Goal of the exercise - Please print the line that holds "Based on the" and each line after it to the end of the data, word for word, without any pictures.

Dataset extract -

════════

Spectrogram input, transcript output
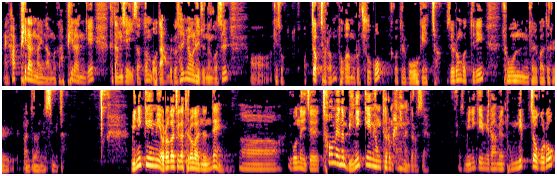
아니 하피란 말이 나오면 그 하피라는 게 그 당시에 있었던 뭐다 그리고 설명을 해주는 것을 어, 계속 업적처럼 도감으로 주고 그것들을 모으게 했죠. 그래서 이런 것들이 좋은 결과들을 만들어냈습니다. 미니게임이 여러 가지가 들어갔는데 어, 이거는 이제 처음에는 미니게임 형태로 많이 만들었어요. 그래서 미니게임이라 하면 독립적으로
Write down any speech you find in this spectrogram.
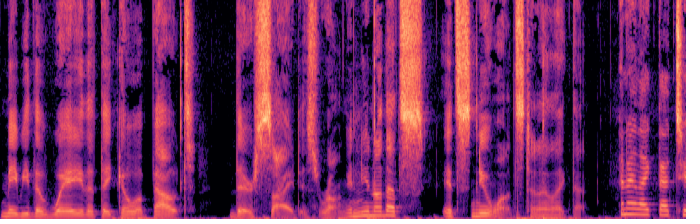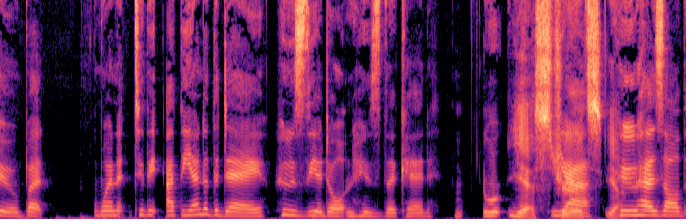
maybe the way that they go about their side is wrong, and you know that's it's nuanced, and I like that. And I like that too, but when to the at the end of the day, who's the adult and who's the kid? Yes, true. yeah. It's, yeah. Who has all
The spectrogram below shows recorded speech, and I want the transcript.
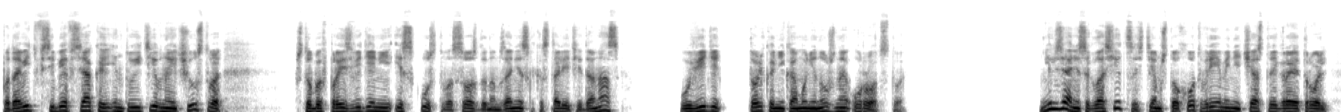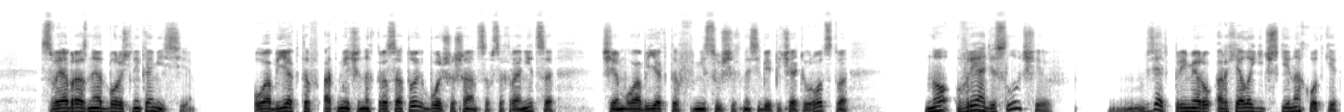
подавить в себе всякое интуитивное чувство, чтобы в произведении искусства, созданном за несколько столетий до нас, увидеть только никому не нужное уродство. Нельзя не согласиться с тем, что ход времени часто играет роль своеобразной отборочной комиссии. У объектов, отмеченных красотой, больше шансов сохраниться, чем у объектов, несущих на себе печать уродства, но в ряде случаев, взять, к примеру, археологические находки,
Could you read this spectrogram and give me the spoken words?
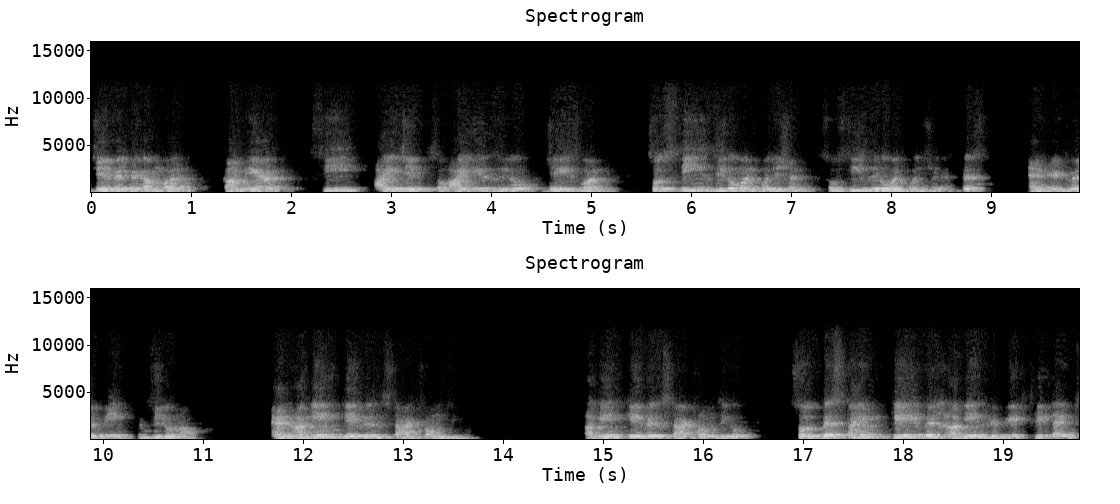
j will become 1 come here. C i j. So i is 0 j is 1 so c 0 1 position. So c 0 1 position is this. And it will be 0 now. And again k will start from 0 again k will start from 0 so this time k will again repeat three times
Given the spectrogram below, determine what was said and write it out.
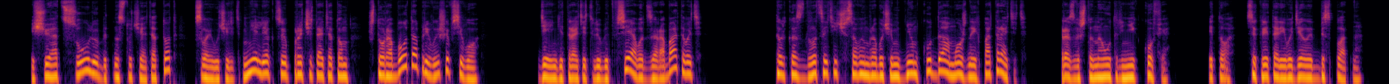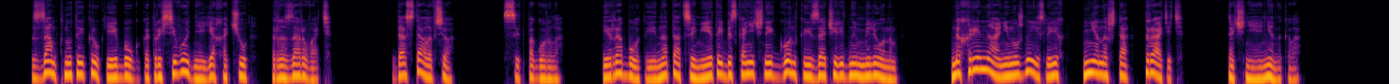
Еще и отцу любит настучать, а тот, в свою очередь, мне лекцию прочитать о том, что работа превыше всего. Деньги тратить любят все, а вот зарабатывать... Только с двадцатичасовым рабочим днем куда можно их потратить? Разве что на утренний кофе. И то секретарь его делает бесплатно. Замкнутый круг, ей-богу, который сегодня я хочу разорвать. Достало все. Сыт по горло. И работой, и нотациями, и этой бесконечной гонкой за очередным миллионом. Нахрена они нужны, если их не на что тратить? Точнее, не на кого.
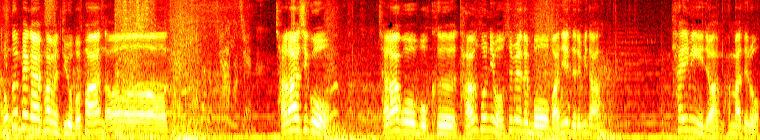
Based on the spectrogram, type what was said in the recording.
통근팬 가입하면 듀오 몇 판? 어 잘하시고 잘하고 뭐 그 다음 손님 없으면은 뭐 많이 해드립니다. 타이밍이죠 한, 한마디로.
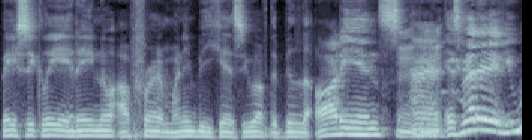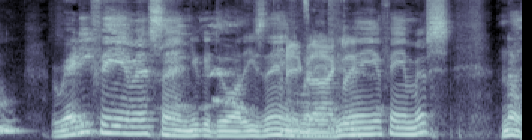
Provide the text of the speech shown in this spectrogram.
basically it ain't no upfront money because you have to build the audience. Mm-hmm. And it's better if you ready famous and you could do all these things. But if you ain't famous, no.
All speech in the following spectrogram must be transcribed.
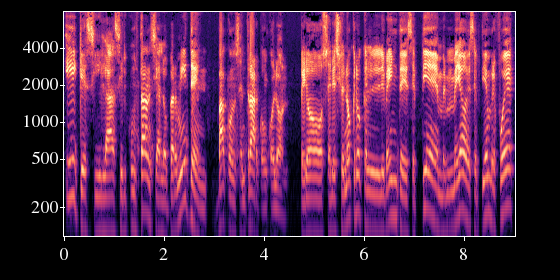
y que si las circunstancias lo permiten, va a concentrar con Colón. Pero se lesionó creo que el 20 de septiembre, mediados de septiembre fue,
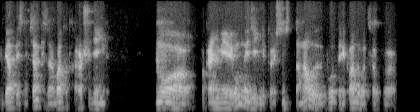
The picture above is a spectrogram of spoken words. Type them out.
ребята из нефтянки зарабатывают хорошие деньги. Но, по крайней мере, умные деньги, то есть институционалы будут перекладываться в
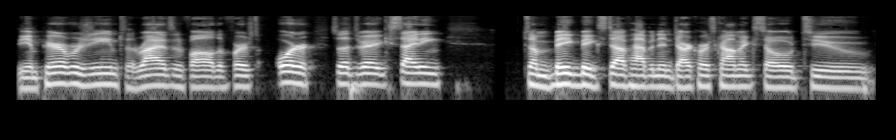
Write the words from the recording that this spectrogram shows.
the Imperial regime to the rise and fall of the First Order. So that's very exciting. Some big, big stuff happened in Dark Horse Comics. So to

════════

Task solution -
Based on the spectrogram, type what was said in the recording.
통근팬 가입하면 듀오 몇 판? 어 잘하시고 잘하고 뭐 그 다음 손님 없으면은 뭐 많이 해드립니다. 타이밍이죠 한, 한마디로.
Provide the text of the speech shown in this spectrogram.
basically it ain't no upfront money because you have to build the audience. Mm-hmm. And it's better if you ready famous and you could do all these things. But if you ain't famous, no.
All speech in the following spectrogram must be transcribed.
y que si las circunstancias lo permiten, va a concentrar con Colón. Pero se lesionó creo que el 20 de septiembre, mediados de septiembre fue,
The picture above is a spectrogram of spoken words. Type them out.
ребята из нефтянки зарабатывают хорошие деньги. Но, по крайней мере, умные деньги, то есть институционалы будут перекладываться в
Write the words from the recording that this spectrogram shows.
the Imperial regime to the rise and fall of the First Order. So that's very exciting. Some big, big stuff happened in Dark Horse Comics. So to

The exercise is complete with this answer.